Advanced thermoelectrics at nanoscale: from materials to devices
- Michele Amato (Université Paris Sud, France)
- Stefano Ossicini (University of Modena and Reggio Emilia, Modena, Italy)
- Riccardo Rurali (Institute of Materials Science of Barcelona, Spain)
- Philippe Dollfus ( Institut dElectronique Fondamentale - CNRS, France)
- Gyeong S Hwang (Department of Chemical Engineering, University of Texas, Austin, USA)

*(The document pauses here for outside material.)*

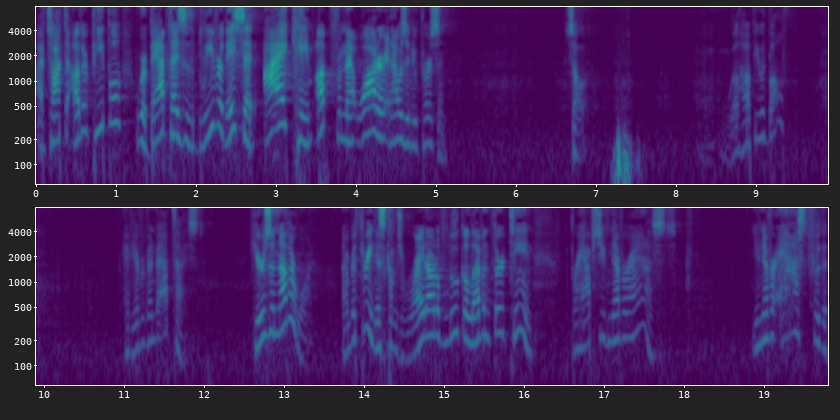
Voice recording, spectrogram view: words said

The key objective of this interdisciplinary workshop is to identify challenges in modeling and simulation towards a fundamental understanding of charge and heat transport phenomena in advanced thermoelectric materials, devices, and circuits. Even though the great relevance of this research field, both for basic research and technological applications, an international workshop on these topics is still lacking. By bringing the most recent viewpoints together from different research communities (physicists, chemists, and engineers) the role of multiscale modeling across different scales (from atoms to circuits) in uncovering complex thermoelectric phenomena will be directly addressed and exploited.
Leading scientists in this field, both theoreticians and experimentalists, from a wide range of countries (as many as possible), will identify and cover the achieved milestones and outline research efforts in determining the essential science of transport mechanisms. Specific topics and issues that will be carefully considered are:
i) How much physics do we lose within the Single Particle Scattering Approach?
Many theoretical calculations of electronic and thermal transport as well as thermo-power phenomenon in nanoscale materials and devices are based on the approach developed by Landauer often coupled with ground state first-principles methods like Density Functional Theory. Though computationally and conceptually simple, the validity of this approach under particular experimental conditions and for nanoscale junctions is still a hot topic in debate. “Closed system”, “ideal leads” and “ground state” assumptions seems not enough to get deep insight into out of equilibrium and non-linear processes like thermoelectric energy conversion in nanostructures.
ii) How can we include all phonon and electron scattering mechanisms?
Even if most of the studies are based on mean field approximations, in order to get the physics of thermo-power phenomena in nanostructures and devices, all the scattering mechanisms between electrons and phonons should be considered. Advanced quantum mechanical approaches, like NEGF, Time Dependent DFT or open quantum systems theories, though computationally demanding, can take into account all these many body effects. However, due to the large number of scattering events per unit of volume and unit of time, it seems that the inclusion of all the relevant particle interactions in thermoelectric transport phenomena is still a hard task both from the theoretical and programming point of view.
iii) Which is the best way to couple first principles calculations to larger scale simulations?
Multiscale modeling approaches based on hierarchies of overlapping scales offer the possibility to calculate macroscopic properties from an accurate quantum mechanical perspective. In particular the advent of efficient and accurate quantum mechanical methods (i.e. DFT), the development of new empirical and semi-empirical potentials and the enormous growth of computing power make this possibility concrete and realistic. However, some limitations represent a general barrier to the progress in this field such as i) the current theoretical huge gap between atomistic methods, empirical descriptions and macroscopic models, ii) the absence of an integration of libraries and codes which could span all the scales, from the quantum mechanical to the continuous one, and which include visualization and analysis tools, iii) the lack of a forum of discussion about computational methods, techniques, as well as for novel philosophies of scale coupling and their implementation.
 Mahan, G. D. and Sofo, J. O. Proc. Natl. Acad. Sci. USA 93, 7436 (1996).
 Snyder, G. J. and Toberer, E. S. Nature Mater. 7, 105 (2008).
 Majumdar, A. Science 303, 777 (2004).